As much of the world changes, areas like gambling addiction patterns are likely to go unnoticed by most, but as someone who has battled the grips of gambling addiction, I see the evolving trends in gambling and addiction patterns.
As with adults, children may use verbal abuse in their daily lives for various reasons. Sometimes, parents allow verbal abuse and will not correct their children when they exhibit this damaging behavior.
I told my therapist that my primary goal was to learn to handle my anxiety so I could turn my focus to managing my symptoms of schizophrenia. In our second session, my therapist put forth a brilliant strategy worth the cost of this add-on to my psychiatric treatment. She said that when I first start to feel anxious, I should start using all the techniques I have learned to deal with anxiety attacks. By managing my anxiety, I can better manage my schizophrenia.

Follow Us


Most Popular


Natasha Tracy

I'm so sorry you're in that situation. I can't imagine what it's like to face that.
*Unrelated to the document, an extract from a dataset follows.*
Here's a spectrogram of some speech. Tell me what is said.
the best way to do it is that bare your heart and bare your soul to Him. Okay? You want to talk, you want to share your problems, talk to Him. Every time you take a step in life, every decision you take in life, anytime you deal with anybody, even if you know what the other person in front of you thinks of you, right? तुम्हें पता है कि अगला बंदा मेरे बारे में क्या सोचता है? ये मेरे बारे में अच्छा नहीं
What I can say is that there are many people who help those in various situations.

I suggest you review the resources and hotlines listed here:
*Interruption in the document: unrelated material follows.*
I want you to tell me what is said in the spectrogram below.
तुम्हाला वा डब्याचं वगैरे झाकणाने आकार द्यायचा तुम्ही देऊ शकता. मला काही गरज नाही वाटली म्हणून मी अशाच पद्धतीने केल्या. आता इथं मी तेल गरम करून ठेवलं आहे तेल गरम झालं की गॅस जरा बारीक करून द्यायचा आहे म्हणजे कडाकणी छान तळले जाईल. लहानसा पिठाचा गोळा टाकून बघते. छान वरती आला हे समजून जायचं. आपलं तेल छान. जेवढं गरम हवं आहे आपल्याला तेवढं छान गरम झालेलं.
If you're not sure where to start, just dial 9-8-8, tell them what is happening, and see where they can point you.

You can also try NAMI, who work with people with mental illness, and may also be aware of possible resources.
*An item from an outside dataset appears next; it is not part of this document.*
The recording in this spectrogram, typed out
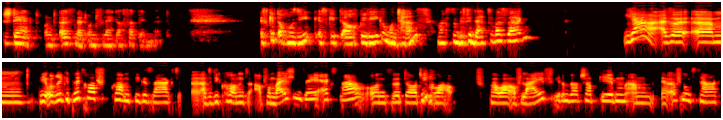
stärkt und öffnet und vielleicht auch verbindet. Es gibt auch Musik, es gibt auch Bewegung und Tanz. Magst du ein bisschen dazu was sagen? Ja, also ähm, die Ulrike Piltroff kommt, wie gesagt, äh, also die kommt vom Weichensee extra und wird dort Power, Power of Life ihren Workshop geben am Eröffnungstag,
I know what it's like to have no hope. But if you reach out to others, you may find they are holding onto some hope for you.

My best to you.

-- Natasha Tracy
Lillian my name is John 51. I am really struggling with anxiety. I find it hard to stay out of the bed most of the day. My family say I am not trying hard enough, but I haven't the motivation to do it. I know people say you need to do these things to get well, but when you are so full of anxiety and depression you find it hard to leave the house. I am afraid I won't get well again
My mom she has a mental illness had it for a long time and it's making her believe she is seeing bugs and parasites when she's not seeing anything at all.
Barbara Gates
I hope all who are grieving a child with mental illness have found NAMI. As a mom whose son had serious mental illness (SMI / psychosis), I cannot say enough about how much going to their family to family classes helped me to understand and cope better. There is no better therapy than to be with others, who are experiencing something similar. My son overdosed and died in January 2023. It is a triple tragedy, first, the cruel disease, then, not being able to get him the help he needed, and finally his death. I think about him every day, still, over a year later - missing his beautiful, kind, funny healthy self. I went to a grief group for parents, but unless you have a child with serious mental illness and psychosis you need, it’s all but impossible to understand. So I am starting a grief group For aggrieved parents of a child with SMI on May 1, 2024. If interested, find info at National Shattering Silence Coalition.
I don't matter
I'm 60 years old, have heart issues and poor vision due to cataracts that i have not been able to get treated. I had to give up my last job and now I am destitute.

I can't get any help at all. I'm going to be homeless, will lose all my things and most painful of all, give up my pet who I've had for 10 years.

I've no hope left. I have PTSD, depression and anxiety, and I am blacklisted. No one will help me and I am being destroyed.

I'm not going to make it.